Locale: North Woods. Far North.
In boxes with labels on 01/13/2012 23:06:38 MST Print View

I got a bunch of standard sized boxes at an office-supply store, printed up labels on the computer and taped them on. I should group them more thematically: outdoors stuff, house & yard, auto, etc because I started grouping big boxes with big, medium with medium, and the beer boxes together. Two walls are like this, but longer: big and medium boxes

For the repurposed beer boxes I was able to slip in two shelves above the water heater and chest freezer but below the stitch-and-glue wooden triple kayak: beer boxes

David Thomas
(DavidinKenai) - MLife

Locale: North Woods. Far North.
Re: Re: How do you store/organize your gear? on 01/13/2012 23:13:13 MST Print View

>"Definitely do not look forward to ever taking a long-distance road trip that would include canoing, kayaking, skiing, car-camping, fishing, and backpacking!"

Richard: We had friends show up, literally equipped like this:Entire LL Bean catalog

kayaks, mountain bikes and skis were mounted on top of their Subaru. Backpacking, fishing, etc stuff was inside. Really it was a pick-up truck loadfull. But hanging off of a Subaru. Which they drove 2,650 miles from Seattle to Kenai, Alaska.

One trick (they didn't do) is to realize that you can rent the big stuff on location. Another trick (they also didn't do) is just borrow our stuff - we've got 3 or 4 of everything.

Matt Dickstein
(mirabela) - F
gear storage on 01/14/2012 08:12:08 MST Print View

An entire bay of the garage ... four season stuff for the whole family. Packs, tents, bags, pads, snowshoes, skis (nordic & alpine), boots of all kinds, traction, ice tools, stoves, cookware, shells, insulation, harnesses, rope, rack, fishing stuff, life vests, paddles, maintenance & repair equipment, and spares of most things so we can take friends along.

Yikes.

Edited by mirabela on 01/14/2012 08:13:42 MST.

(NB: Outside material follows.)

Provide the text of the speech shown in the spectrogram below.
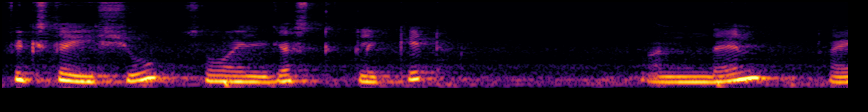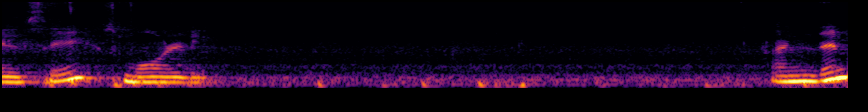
fix the issue. So i'll just click it and then i'll say small d and then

Diplomatic Mike
(MikefaeDundee)

Locale: Under a bush in Scotland
Storage on 01/14/2012 08:36:17 MST Print View

I live in a small flat/apartment, and would be ashamed to post a photo. There is gear everywhere. Sometimes i can't open my front door for gear, and have to navigate a canyon to get to bed at night! :)

Edwin Morse
(slosteppin) - F
Storing gear in UNheated garage on 01/14/2012 17:36:48 MST Print View

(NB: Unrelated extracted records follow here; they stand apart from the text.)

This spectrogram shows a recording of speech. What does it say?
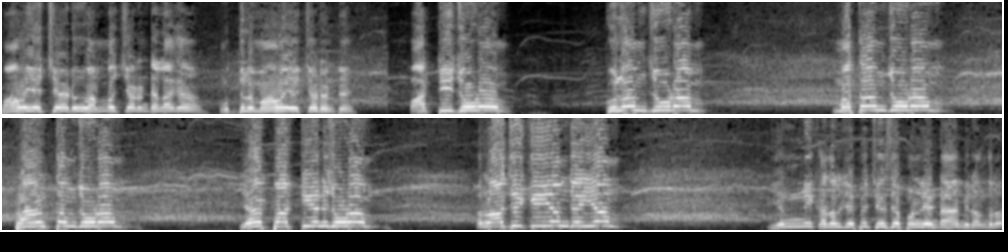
మావయ్య వచ్చాడు అన్న వచ్చాడంటే ఎలాగా? ముద్దుల మావయ్య వచ్చాడంటే. పార్టీ చూడం కులం చూడం మతం చూడం ప్రాంతం చూడం ఏ పార్టీ అని చూడం రాజకీయం చెయ్యం. ఎన్ని కథలు చెప్పి చేసే పనులేంటా మీరందరూ?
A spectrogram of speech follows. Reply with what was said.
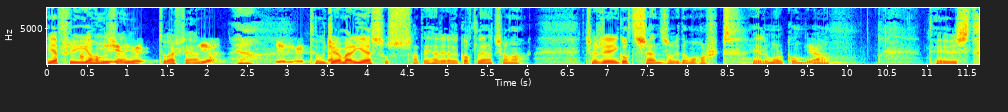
Jeffrey Johansen, ja, ja. du er her. Ja, ja. Du gjør meg Jesus, at det her er godt lært så Tja, det er en som vi da har hørt her i morgen. Ja. Det er visst.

"Does anyone store all their gear in an unheated space like a garage?"

Most of my gear is stored in my garage. The exceptions are sleepingbags, pads and (now) water filters. The first winter I stored gear in the garage I forgot and left my water filter in a box in the garage. There was a large crack in the ceramic filter in the spring. Now, anything that freezing might damage is in the house even though we don't have much room.

Nick Gatel
(ngatel) - MLife

Locale: Southern California
Re: Storing gear in UNheated garage on 01/14/2012 19:11:26 MST Print View

I have the opposite problem. Extreme heat that is hard on seals and coated fabrics. Those stay inside.

Ryan Merritt
(LoneHiker29) - F

Locale: South-eastern US
How do you store/organize your gear? on 01/15/2012 11:41:30 MST Print View

I use three large and two small Rubbermaid Action Packer containers on a shelf in my garage. One of the large ones holds all of my car camping gear, another one holds all of my tents, summer bags and and pads, and the last one holds packs and boots. One of the smaller ones holds all of my misc. backpacking gear, and the other holds all of my fishing gear. My winter bags are hanging in my closet along with all of my misc. hiking apparel. All of my kayak gear is stowed inside my kayak which is hanging from the ceiling at the back of the garage.